The Canadian writer’s presentation of sentence-long entries from her diaries, organised alphabetically, delivers a playful and unpredictable self-examination

Cover of ‘Kids Run the Show’

Delphine de Vigan’s ‘Kids Run the Show’

The French author’s fragmentary novel employs the horror genre to explore anxieties about intimacy, celebrity and our infatuation with life on screens

Still from ‘Boy Swallows Universe’

‘Boy Swallows Universe’

The magical realism in Netflix’s adaptation of Trent Dalton’s bestselling novel derails its tender portrayal of family drama in 1980s Brisbane’s suburban fringe


Online latest

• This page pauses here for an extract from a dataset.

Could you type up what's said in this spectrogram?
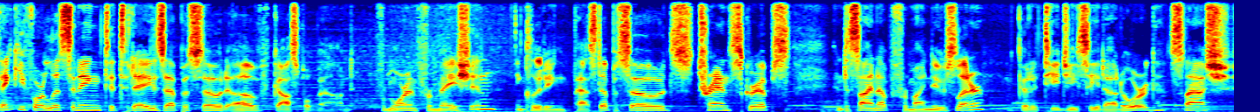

Osamah Sami with members of his local mosque

In ‘House of Gods’, Sydney’s Muslim community gets to be complicated

Plus, Barnaby Joyce shines in ‘Nemesis’, Emma Seligman and Rachel Sennott deliver ‘Bottoms’, and Chloë Sevigny and Molly Ringwald step up for ‘Feud: Capote vs. The Swans’.

International Film Festival Rotterdam highlights

Films from Iran, Ukraine and Bundaberg were deserving winners at this year’s festival

Two women on a train smile and shake hands

‘Expats’ drills down on Hong Kong’s class divide

Plus, Netflix swallows Trent Dalton, Deborah Mailman remains in ‘Total Control’ and ‘Vanderpump Rules’ returns for another season

Image of a man playing music using electronics and the kora (West African harp)

Three overlooked albums of spiritual jazz from 2023

Recent releases by kora player John Haycock, trumpeter Matthew Halsall and 14-piece jazz ensemble Ancient Infinity Orchestra feel like a refuge from reality